A California Web hosting company that was a major source of spam (as well as a host of child porn, and seller of counterfeit pharmaceuticals and designer goods) has been effectively shut down -- but only after numerous security firms and the Washington Post reported on its activities. The slow process has some Internet security folks claiming that U.S. Internet security laws and law-enforcement agencies are either moving too slow or basically toothless.

The majority of the world's spam, as junk email is known, originated or was controlled by servers at Web hosting firm McColo Corp., based in a sleek, modern 30-story office tower in San Jose. After the two companies that provided McColo with its Internet capacity were shown just how much criminal activity was pumping through the servers, the companies took quick action to shut down McColo's operation.

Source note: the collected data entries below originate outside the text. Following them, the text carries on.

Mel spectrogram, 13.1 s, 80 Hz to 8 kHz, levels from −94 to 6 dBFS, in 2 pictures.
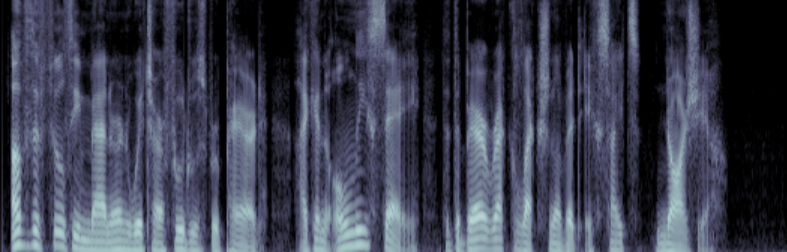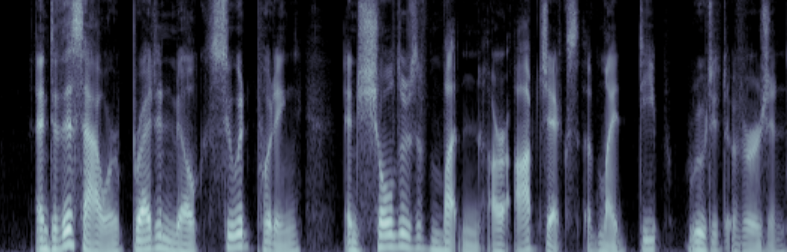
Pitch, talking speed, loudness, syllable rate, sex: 105 Hz, 190 wpm, -22 LUFS, 5.5 syllables/s, male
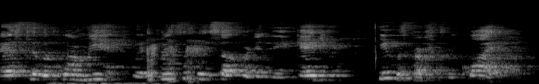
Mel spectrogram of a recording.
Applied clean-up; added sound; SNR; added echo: classical method WPE with log-MMSE.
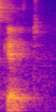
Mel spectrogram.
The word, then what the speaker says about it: Sk8: S-K-8. Or okay. – Pronounced as Skate.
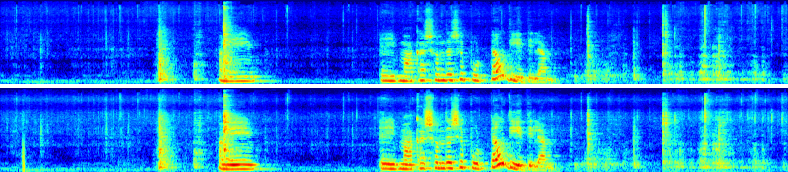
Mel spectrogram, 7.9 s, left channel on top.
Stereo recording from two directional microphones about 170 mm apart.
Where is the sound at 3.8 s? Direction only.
45° right (ahead or behind).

One of McColo's activities was controlling botnets, essentially computer programs that illegally use remote computers like yours, ours, and everyone else's to send out spam. One of the botnets controlled by McColo sent out up to half a billion spam messages a day with the common messages for penis enlargement pills or other designer drugs. According to Marshal, a security company in the United Kingdom, the botnet activity was responsible for almost 75-percent of the world's junk mail.

But some in the Internet security business say McColo has been a known spam offender for a long time -- and they don't know why it has taken so long for action. A Web server that was remotely operated by a computer at McColo was responsible for stealing more than half a million bank, debit and credit card numbers during the last two-and-a-half years. (See more about a similar item here.)

"There is damning evidence that this activity has been going on there for way too long, and plenty of people in the security community have gone out of their way to raise awareness about this network, but nobody (in law enforcement) seems to care," said Paul Ferguson, a threat researcher with computer security firm Trend Micro. [From: The Washington Post]

Tags: botnets, malware, spam